Colombia’s Congress Tuesday passed a law that seeks compensation for victims of
the conflict in Colombia.
The Victims Law is controversial because it allegedly discriminates between victims of illegal armed groups and victims of state violence.
According to the bill, victims of state violence can only be compensated after proving before a judge that a State official committed a crime acting beyond his authority, while victims of illegal armed groups can apply for compensation via administrative ways.
The opposition say that the bill as approved “distorts the principles of truth, justice and reparation.”
Last week, UN High Commissioner
Navanethem Pillay sent a letter to Senate president Hernán Andrade
requesting that the bill “does not include any discriminatory clauses
and that the principle of equality for victims, which is universally
accepted, be maintained”.
The original bill’s proposer Guillermo Rivera,
various NGOs and families of victims asked Congress not to
pass the bill because they claim it fails to recognize the rights of thousands
The law allows victims to claim compensation during a two year
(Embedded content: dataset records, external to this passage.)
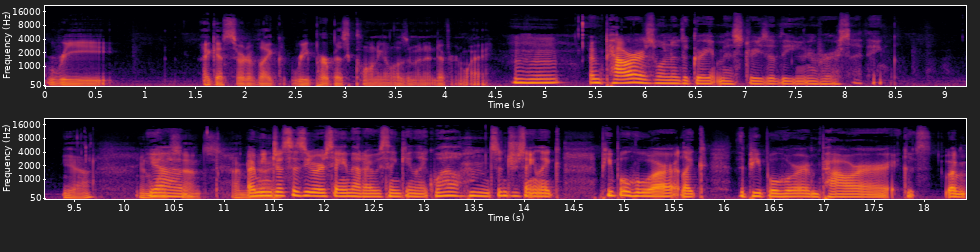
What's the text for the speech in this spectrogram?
re i guess sort of like repurpose colonialism in a different way and power is one of the great mysteries of the universe i think yeah in Yeah. what sense I mean, just as you were saying that, I was thinking like, well, hmm, it's interesting. Like people who are like the people who are in power, because I'm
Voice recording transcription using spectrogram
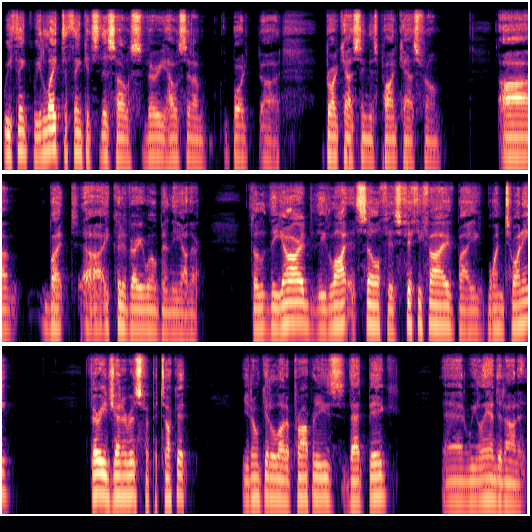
we think we like to think it's this house, very house that I'm broad, uh, broadcasting this podcast from. Um, but uh, it could have very well been the other. The the yard, the lot itself is 55 by 120. Very generous for Pawtucket. You don't get a lot of properties that big, and we landed on it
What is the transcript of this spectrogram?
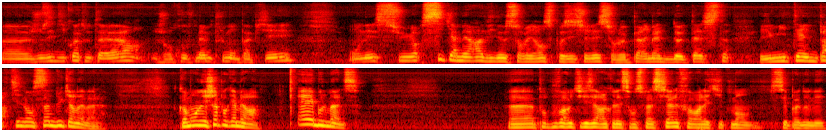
Euh, je vous ai dit quoi tout à l'heure? Je retrouve même plus mon papier. On est sur six caméras vidéosurveillance positionnées sur le périmètre de test, limité à une partie de l'enceinte du carnaval. Comment on échappe aux caméras? Eh hey, Bullmans euh, pour pouvoir utiliser la reconnaissance faciale, il faut avoir l'équipement. C'est pas donné.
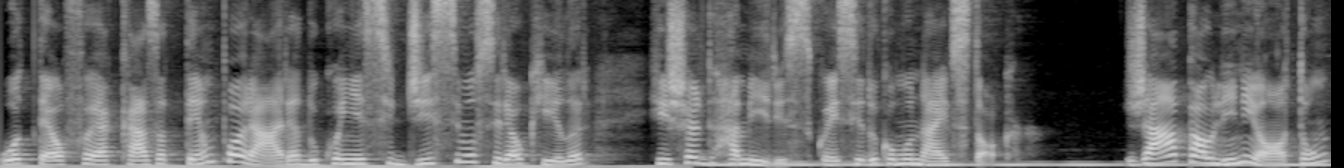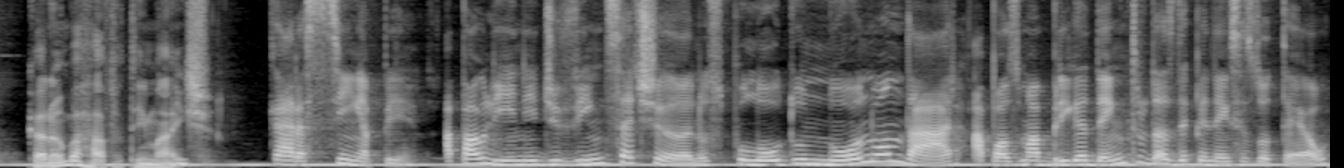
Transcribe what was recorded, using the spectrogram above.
o hotel foi a casa temporária do conhecidíssimo serial killer Richard Ramirez, conhecido como Night Stalker. Já a Pauline Otton. Caramba, Rafa, tem mais? Cara, sim, AP. A Pauline, de 27 anos, pulou do nono andar após uma briga dentro das dependências do hotel.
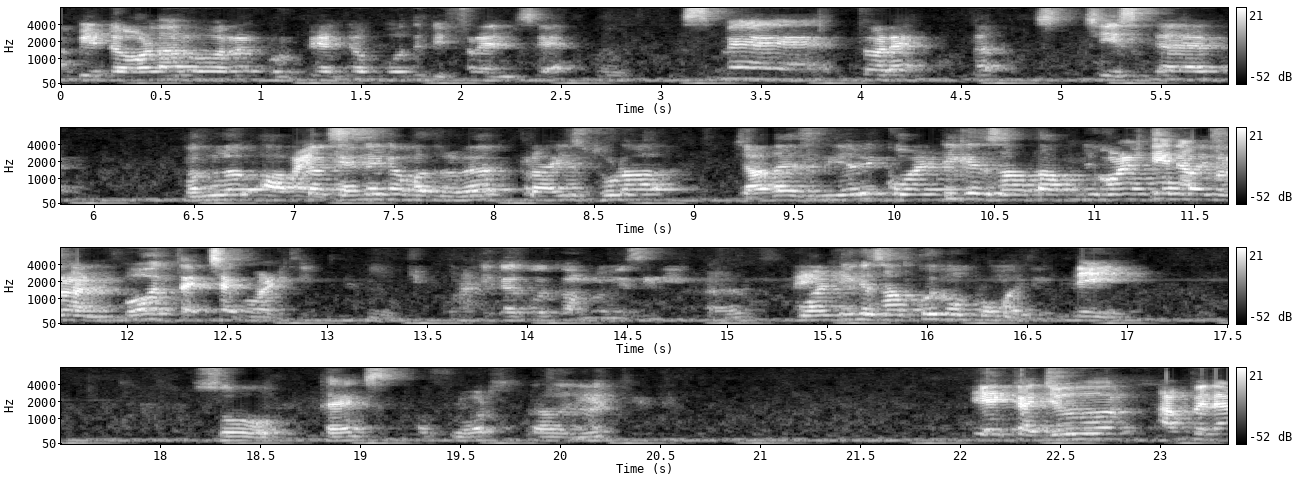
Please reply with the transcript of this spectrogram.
अभी डॉलर और रुपये का बहुत डिफरेंस है। इसमें थोड़ा चीज़ का मतलब आपका कहने का मतलब है प्राइस थोड़ा ज़्यादा इसलिए है क्वालिटी के साथ आपने क्वालिटी नंबर वन बहुत अच्छा क्वालिटी क्वालिटी का कोई कॉम्प्रोमाइज नहीं। क्वालिटी के साथ कोई कॉम्प्रोमाइज नहीं। नहीं। सो थैंक्स ऑफ़ लॉट्स ये। ये खजूर अपना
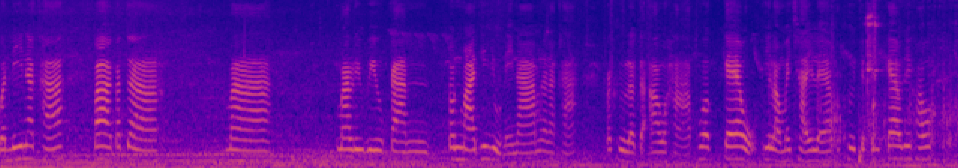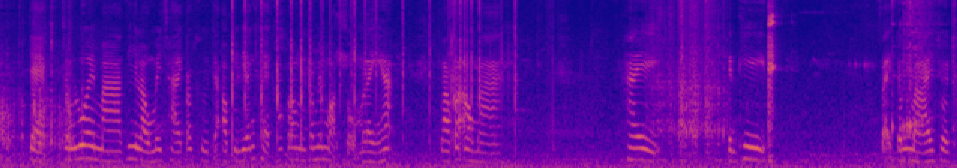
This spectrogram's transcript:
วันนี้นะคะ ป้าก็จะมามารีวิวการต้นไม้ที่อยู่ในน้ำแล้วนะคะ ก็คือเราจะเอาหาพวกแก้วที่เราไม่ใช้แล้ว ก็คือจะเป็นแก้วที่เขาแจกชำรวยมาที่เราไม่ใช้ก็คือจะเอาไปเลี้ยงแขกเขาก็มันก็ไม่เหมาะสมอะไรเงี้ย เราก็เอามา ให้เป็นที่ใส่ต้นไม้โช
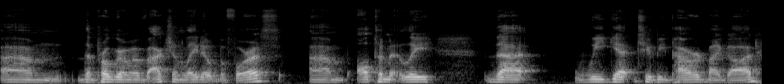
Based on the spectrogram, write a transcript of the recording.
um, the program of action laid out before us. Um, ultimately, that we get to be powered by God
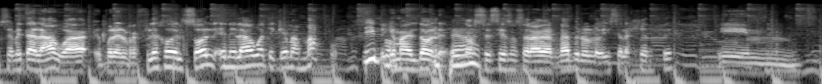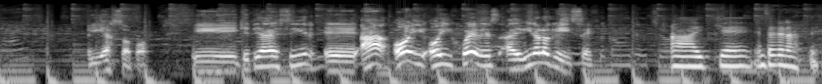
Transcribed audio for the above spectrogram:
se mete al agua, eh, por el reflejo del sol en el agua te quemas más, te quemas el doble. No sé si eso será verdad, pero lo dice la gente. Y, mm, y eso, po. ¿Y qué te iba a decir? Eh, ah, hoy, hoy jueves, adivina lo que hice. Ay, ¿qué? ¿Entrenaste?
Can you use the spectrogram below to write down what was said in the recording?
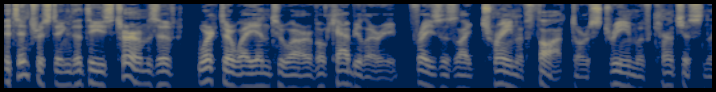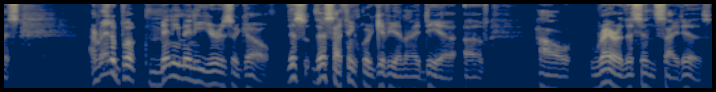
It's interesting that these terms have worked their way into our vocabulary. Phrases like train of thought or stream of consciousness. I read a book many, many years ago. This, this I think will give you an idea of how rare this insight is.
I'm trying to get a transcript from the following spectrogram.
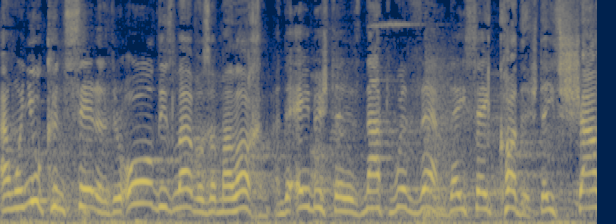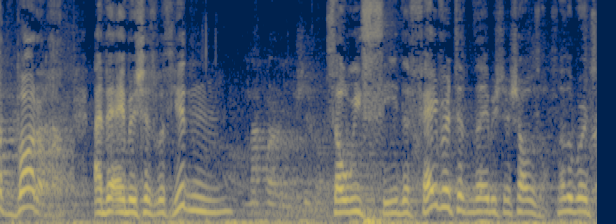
And when you consider that there are all these levels of malachim, and the Abish that is not with them, they say Kaddish, they shout Baruch, and the Abish is with Yidden. So we see the favoritism the Abish shows us. In other words,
period, but allows people to claim compensation for a crime committed
anytime during the 44-year old conflict.